Additionally, research conducted in the USA (2014)[1] found that bacteria causing cold viruses, influenza, MRSA, E-coli and listeria have all been discovered on planes and in airports, meaning that it is imperative that British holidaymakers take precautions to keep themselves and their families healthy whilst travelling. A widely-quoted study in the Journal of Environmental Health Research suggested that passengers may be up to 100 times more likely to catch a cold on a plane than in their normal day-to-day-life, and the USA research also found that trays used to hold shoes, clothes and bags for airport X-Ray machines were veritable bacteria traps, with enough harmful bacteria to make passengers ill found in some of the containers.

A member of Cabin Crew on a large airline recently commented: “Cleaners don’t have time to thoroughly clean planes between journeys, as they are under pressure constantly to provide a quick turn-around.
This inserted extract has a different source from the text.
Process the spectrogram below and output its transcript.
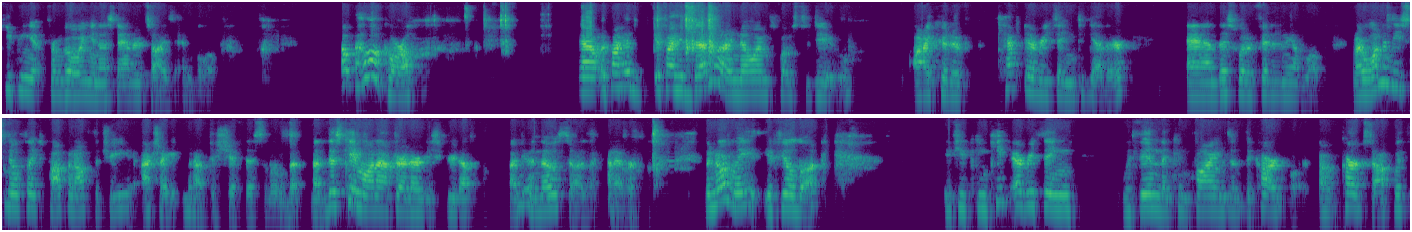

I have seen passengers change their baby’s nappy on the tray table, cut their fingernails on board and even urinate in the seats. The carpets are filthy and the toilet floors are worse. I would always encourage passengers to sanitise their tray tables and other surfaces before take off, use a sanitising spray on their hands after using the loo and never walk barefoot around the cabin.”

Aquaint has put together a handy guide so that you can stay germ-free while travelling!
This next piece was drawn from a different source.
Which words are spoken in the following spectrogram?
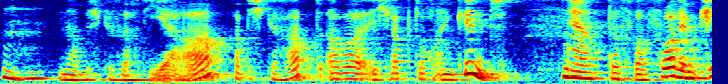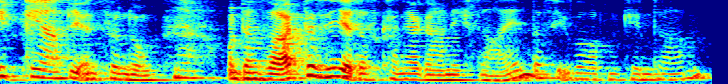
Dann habe ich gesagt, ja, habe ich gehabt, aber ich habe doch ein Kind. Ja. Das war vor dem Kind, Ja. die Entzündung. ja. Und dann sagte sie, ja, das kann ja gar nicht sein, dass Sie überhaupt ein Kind haben.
  1. Planes can harbour all kinds of hidden bacteria, so before you sit down and make yourself comfortable for your flight, whip out the handbag-sized Aquaint bottle (which is perfect for travelling, as it meets the size criteria set by airports for carrying liquids in hand-luggage). As well as spritzing the drop-down tray table, spray the armrests and seatbelt fastenings. Although the cabins are cleaned by airlines, 2014 findings by the Auburn University in Alabama, USA, revealed that disease-causing bacteria can survive for up to a week inside plane cabins, on surfaces such as tray tables, seat pockets, armrests and window shaders[2].
  1. Always make sure that you sanitise your hands before and after visiting the loo, especially if hot running water and soap is unavailable. Public toilets on planes, in airports, on cruise ships and in hotels are shared by many people, and it’s always best to err on the side of caution. A study by Aquaint in 2014 found that faecal matter is present on a staggering 26 per cent of hands in the UK.
  1. Do not walk around barefoot on planes, as carpets do not get cleaned regularly and can be teaming with bacteria.
  1. Don’t forget your luggage! A suitcase will be handled by many people when travelling abroad, not to mention carted over many different floors and pavements. Before you place your case on your hotel bed to unpack, give the handles, wheels and base a wipe down with some Aquaint sprayed on a tissue or cloth.
  1. For long delays in airports, it’s great to keep yourself feeling fresh. Aquaint can be sprayed directly on to skin to freshen it up, and it’s kind to even the most sensitive and delicate skin as it is approved by Allergy UK as an allergy friendly product.   What’s more, Aquaint works as a mouthwash. Its ingredients are so natural that it is even safe to swallow, making it ideal for cleansing and freshening the mouth.